Write out each line of the listing as it stands, without the images.

### Records shown
=== Begin Enclosure ===

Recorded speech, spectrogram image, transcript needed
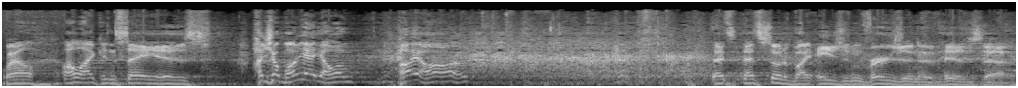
Well, all I can say is, that's that's sort of my Asian version of his. Uh...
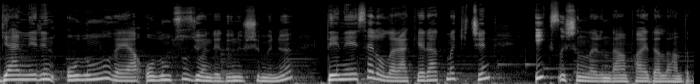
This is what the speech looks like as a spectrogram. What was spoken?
genlerin olumlu veya olumsuz yönde dönüşümünü deneysel olarak yaratmak için X ışınlarından faydalandım.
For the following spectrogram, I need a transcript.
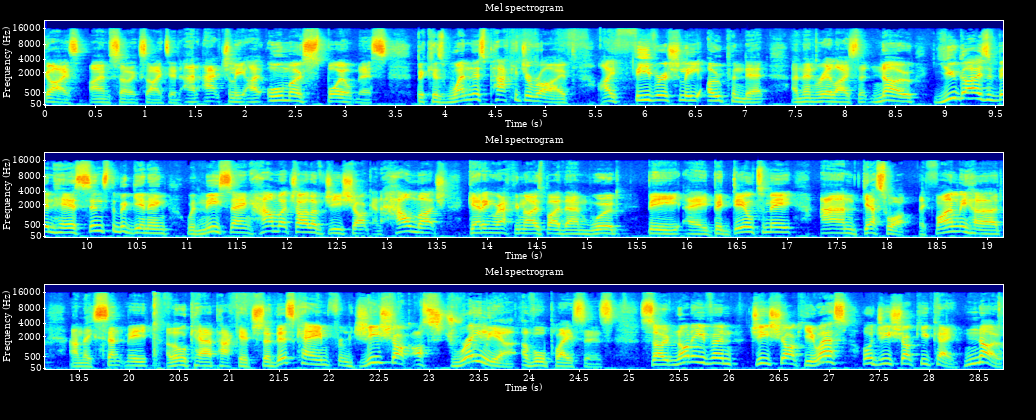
Guys, I am so excited. And actually, I almost spoilt this because when this package arrived, I feverishly opened it and then realized that no, you guys have been here since the beginning with me saying how much I love G Shock and how much getting recognized by them would be a big deal to me. And guess what? They finally heard and they sent me a little care package. So this came from G-Shock Australia, of all places. So not even G-Shock US or G-Shock UK. No,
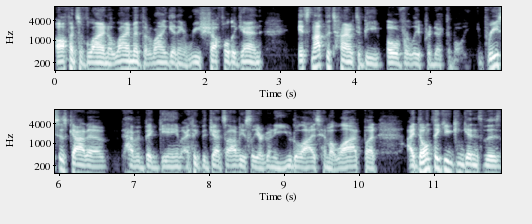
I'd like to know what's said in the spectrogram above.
offensive line alignment, their line getting reshuffled again. It's not the time to be overly predictable. Breece has got to have a big game. I think the Jets obviously are going to utilize him a lot, but I don't think you can get into this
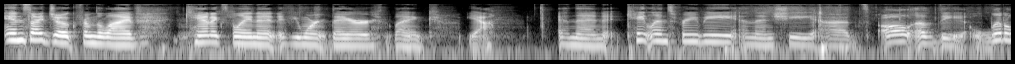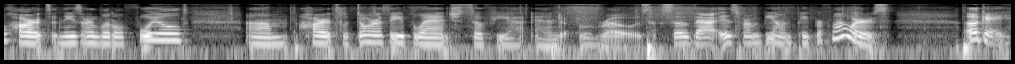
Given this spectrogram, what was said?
inside joke from the live. Can't explain it if you weren't there. Like, yeah. And then Caitlin's freebie, and then she adds all of the little hearts, and these are little foiled um, hearts with Dorothy, Blanche, Sophia, and Rose. So that is from Beyond Paper Flowers. Okay,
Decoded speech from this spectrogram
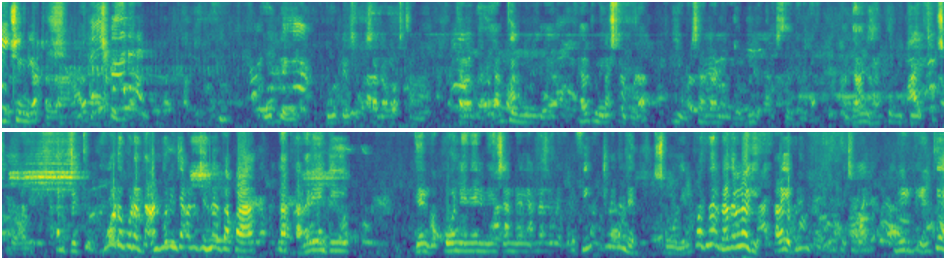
ముఖ్యంగా ప్రధానంగా తెచ్చుకోవాలి ఊర్లు ఊర్లు వర్షాకాలం వస్తుంది తర్వాత హెల్త్ హెల్త్ మినిస్టర్ కూడా ఈ వర్షాకాలం జబ్బులు ఎక్కువ వస్తాయి కనుక దాని హెల్త్ కేర్ చూసుకోవాలి అని ప్రతి ఓడు కూడా దాని గురించి ఆలోచిస్తున్నారు తప్ప నా పదవి ఏంటి నేను గొప్పవాడిని నేను మినిస్టర్ నేను ఎమ్మెల్యే ఎప్పుడు ఫీల్ అవ్వట్లేదండి సో వెళ్ళిపోతున్నారు ప్రజల్లోకి అలా ఎప్పుడు వీడికి వెళ్తే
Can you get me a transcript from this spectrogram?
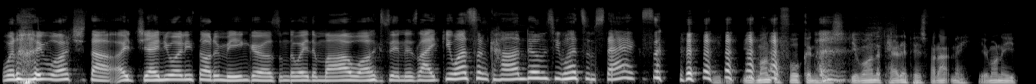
when I watched that, I genuinely thought of Mean Girls and the way the ma walks in is like, "You want some condoms? You want some sex?" You'd, you'd want a fucking you want a therapist for that, mate. You want a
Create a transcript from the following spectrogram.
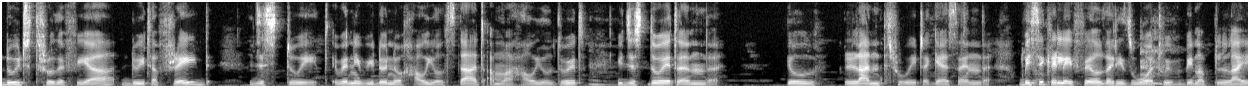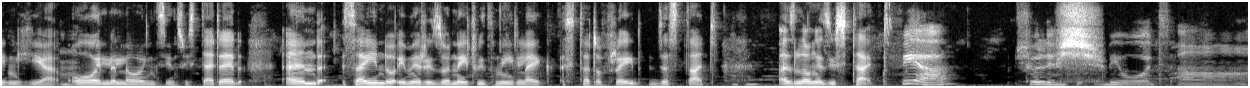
do it through the fear do it afraid just do it. Even if you don't know how you'll start or how you'll do it you just do it and you'll learn through it i guess and basically i feel that is what we've been applying here all along since we started. And saindo it may resonate with me like start afraid just start. As long as you start. Fear shouldn't be what uh,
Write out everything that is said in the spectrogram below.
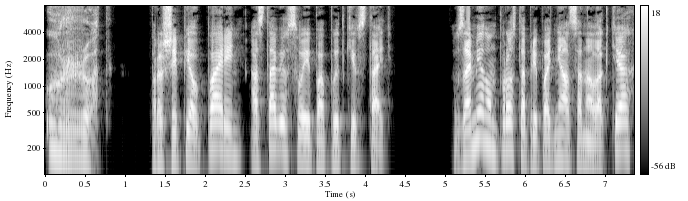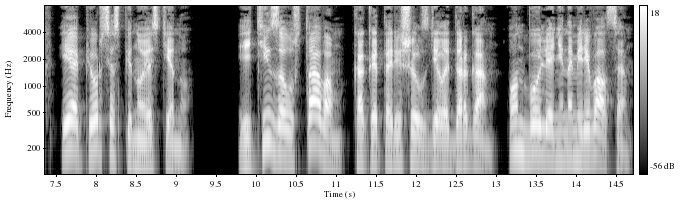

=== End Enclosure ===

### Exercise response
Recorded speech, spectrogram image, transcript needed
Well, all I can say is, that's that's sort of my Asian version of his. Uh...
This is what the speech looks like as a spectrogram. What was spoken?
genlerin olumlu veya olumsuz yönde dönüşümünü deneysel olarak yaratmak için X ışınlarından faydalandım.
For the following spectrogram, I need a transcript.
Guys, I am so excited. And actually, I almost spoilt this because when this package arrived, I feverishly opened it and then realized that no, you guys have been here since the beginning with me saying how much I love G Shock and how much getting recognized by them would be a big deal to me. And guess what? They finally heard and they sent me a little care package. So this came from G-Shock Australia, of all places. So not even G-Shock US or G-Shock UK. No,
I'd like to know what's said in the spectrogram above.
offensive line alignment, their line getting reshuffled again. It's not the time to be overly predictable. Breece has got to have a big game. I think the Jets obviously are going to utilize him a lot, but I don't think you can get into this
Given this spectrogram, what was said?
inside joke from the live. Can't explain it if you weren't there. Like, yeah. And then Caitlin's freebie, and then she adds all of the little hearts, and these are little foiled um, hearts with Dorothy, Blanche, Sophia, and Rose. So that is from Beyond Paper Flowers. Okay,
Decoded speech from this spectrogram
ముఖ్యంగా ప్రధానంగా తెచ్చుకోవాలి ఊర్లు ఊర్లు వర్షాకాలం వస్తుంది తర్వాత హెల్త్ హెల్త్ మినిస్టర్ కూడా ఈ వర్షాకాలం జబ్బులు ఎక్కువ వస్తాయి కనుక దాని హెల్త్ కేర్ చూసుకోవాలి అని ప్రతి ఓడు కూడా దాని గురించి ఆలోచిస్తున్నారు తప్ప నా పదవి ఏంటి నేను గొప్పవాడిని నేను మినిస్టర్ నేను ఎమ్మెల్యే ఎప్పుడు ఫీల్ అవ్వట్లేదండి సో వెళ్ళిపోతున్నారు ప్రజల్లోకి అలా ఎప్పుడు వీడికి వెళ్తే
Can you get me a transcript from this spectrogram?
when I watched that, I genuinely thought of Mean Girls and the way the ma walks in is like, "You want some condoms? You want some sex?" You'd, you'd want a fucking you want a therapist for that, mate. You want a
Create a transcript from the following spectrogram.
do it through the fear do it afraid just do it. Even if you don't know how you'll start or how you'll do it you just do it and you'll learn through it i guess and basically i feel that is what we've been applying here all along since we started. And saindo it may resonate with me like start afraid just start. As long as you start. Fear shouldn't be what uh,
Write out everything that is said in the spectrogram below.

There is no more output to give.